    This is a joint project by the Singapore Academy of Law Legal Heritage Committee, supported by the National Heritage Board



    Date of Publication: Mar 2011

  2. The Law in His Hands: A Tribute to Chief Justice Chan Sek Keong

    This book celebrates the 75th birthday of former Chief Justice Chan Sek Keong. Comprising three Parts, the book underscores what has been an extraordinary life in the law displayed in all its manifold and variegated aspects. Part I of the book contains a short biographical essay and a number of speeches and interviews. In Part II, experts in the various fields of law synthesise and analyse the former Chief Justice’s contributions in the major areas of Singapore law. Part III contains a representative selection of Mr Chan’s publications and speeches, written or delivered in his capacity as both Attorney-General and Chief Justice – all marked by his characteristically deep scholarship as well as practical approach towards the law.


    Author(s)/Editor(s)/Contributor(s):

    Chao Hick Tin, Andrew Phang Boon Leong, V K Rajah, Yeo Tiong Min (general editors)


    Date of Publication: Oct 2012

  3. A Judge For the Ages – Essays in Honour of Justice Chao Hick Tin

    Justice Chao Hick Tin’s contribution as a judge is of the first rank. Born in Singapore, Justice Chao studied at Catholic High School before reading law at University College London. He was appointed Judicial Commissioner of the Supreme Court of Singapore on 1 October 1987. This marked the commencement of a distinguished judicial career from 1987 right through to 2017 – a remarkable period of approximately three decades (excluding two years, between 2006 and 2008, when he was Attorney-General) and a total period of half a century in service of his country. Justice Chao was appointed Judge of Appeal on 2 August 1999 and Vice-President of the Court of Appeal on 18 April 2008. In this book, experts from the Judiciary, practice and academia explore Justice Chao’s jurisprudence in 12 areas of private, public and international law. These essays honour Justice Chao’s lasting legacy as a role model for all who aspire to be judges of the highest calibre.

    General Editors: Judge of Appeal, Justice Andrew Phang Boon Leong and Associate Professor Goh Yihan


    Date of Publication: Sep 2017

  4. SAL Journal 2013 Special Issue (Constitutionalism and Criminal Justice)

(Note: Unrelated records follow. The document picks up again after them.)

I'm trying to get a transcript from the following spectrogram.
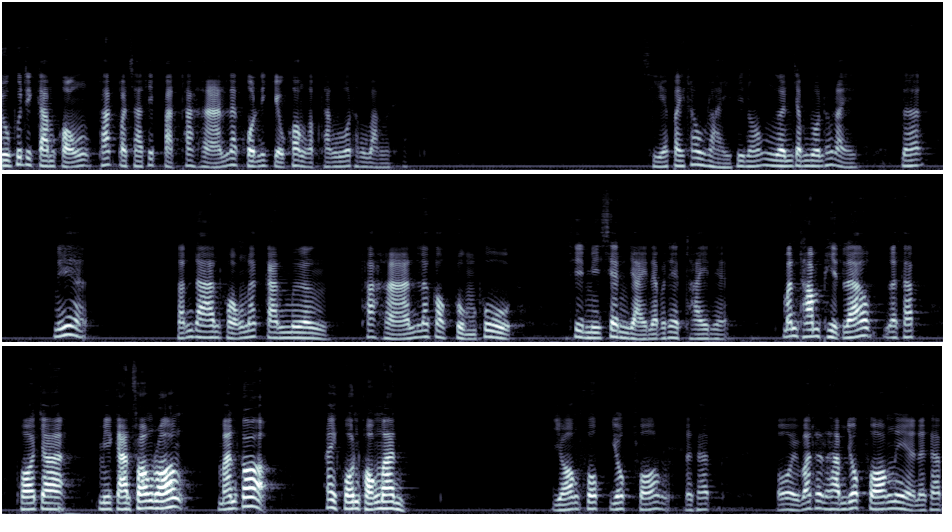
ดูพฤติกรรมของพรรคประชาธิปัตย์ทหาร และคนที่เกี่ยวข้องกับทางรั้วทางวังครับ เสียไปเท่าไหร่ พี่น้องเงินจำนวนเท่าไหร่นะเนี่ยสันดานของนักการเมือง ทหารแล้วก็กลุ่มผู้ที่มีเส้นใหญ่ในประเทศไทยเนี่ยมันทำผิดแล้วนะครับ พอจะมีการฟ้องร้อง มันก็ให้คนของมัน ย้องฟกยกฟ้องนะครับ โอ้ยวัฒนธรรมยกฟ้องเนี่ยนะครับ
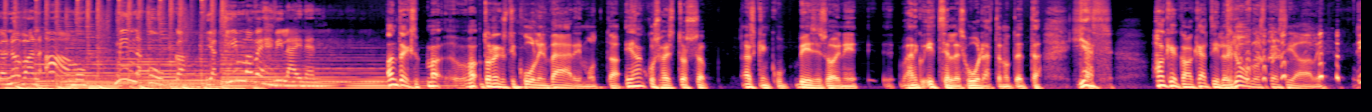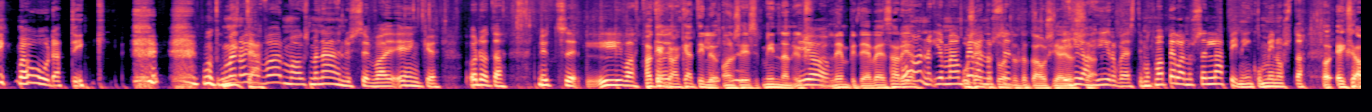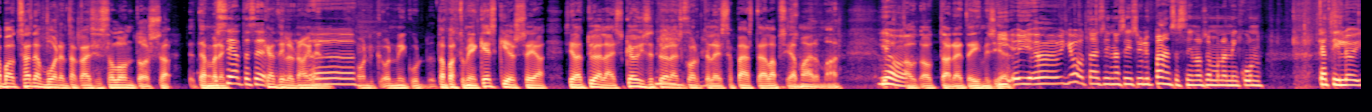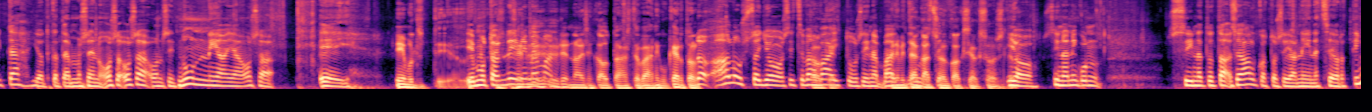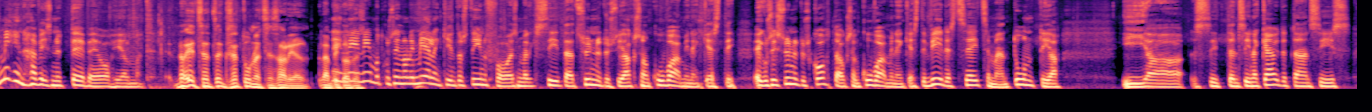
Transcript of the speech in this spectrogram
Radio Novan aamu. Minna Kuukka ja Kimmo Vehviläinen. Anteeksi, mä todennäköisesti kuulin väärin, mutta ihan kun saisit tuossa äsken, kun biisi soi, niin vähän niin kuin itsellesi huudahtanut, että yes, hakekaa kätilö jouluspesiaali. Niin mä huudattinkin. Mutta mä en ole ihan varma, onko mä nähnyt sen vai enkö. Odota, nyt se livahtoi. Hakekaa kätilö on siis Minnan yksi Joo. lempi-tv-sarja. On, ja mä oon pelannut sen jossa... ihan hirveästi, mutta mä oon pelannut sen läpi niin kuin minusta. O- Eikö se about sadan vuoden takaisessa Lontoossa tämmöinen se, kätilönainen öö, on, on niin kuin tapahtumien keskiössä ja siellä työläis, köyhissä työläiskortteleissa päästään lapsia maailmaan. Joo. Aut, auttaa näitä ihmisiä. J- joo, tai siinä siis ylipäänsä siinä on semmoinen niin kuin kätilöitä, jotka tämmöisen, osa, osa on sitten nunnia ja osa ei. Niin, mutta, Ja, mutta niin, sen nimenomaan- yhden naisen kauttahan sitä vähän niin kuin kertoo. No alussa joo, sitten se vähän Okei. vaihtuu siinä. Mä nimittäin se- katsoin kaksi jaksoa sitä. Joo, siinä niin kuin, siinä tota, se alkoi tosiaan niin, että seurattiin, mihin hävisi nyt TV-ohjelmat. No et sä, sä tunnet sen sarjan läpi Niin, niin, niin, mutta kun siinä oli mielenkiintoista infoa esimerkiksi siitä, että synnytysjakson kuvaaminen kesti, ei kun siis synnytyskohtauksen kuvaaminen kesti viidestä seitsemään tuntia. Ja sitten siinä käytetään siis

    This issue features articles on: (a) the 1982 Canadian Charter of Rights and Freedoms and how it has changed the Canadian criminal justice system; (b) the factors which affect the Hong Kong Judiciary in its interpretation of the constitutional right to be presumed innocent and the right against self-incrimination; (c) how ideas of constitutionalism, rule of law and fundamental rights have contributed to the development of criminal law in India; (d) the vulnerability of suspects, accused and convicted persons whilst in custody in South Africa and the possible explanations for it including a social justice deficit and ambiguity in commitment to constitutional values; (e) how interaction with the European Court of Human Rights has shaped the way that UK courts, governments and Parliament have acted on criminal justice issues and vice versa; (f) fair treatment developments in transnational and international criminal law at the international level and how national actors should approach these developments; (g) the need to shape the extent of criminal liability by taking into consideration the moral foundations of criminal law in Singapore; (h) state of the law in Singapore on aspects of the right of silence and the right of access to a lawyer of a suspect who is in custody; and (i) the evolution of Singapore’s criminal process and hopes for the future.


    Author(s)/Editor(s)/Contributor(s): Associate Professor Chan Wing Cheong and Professor Michael Hor (guest editors)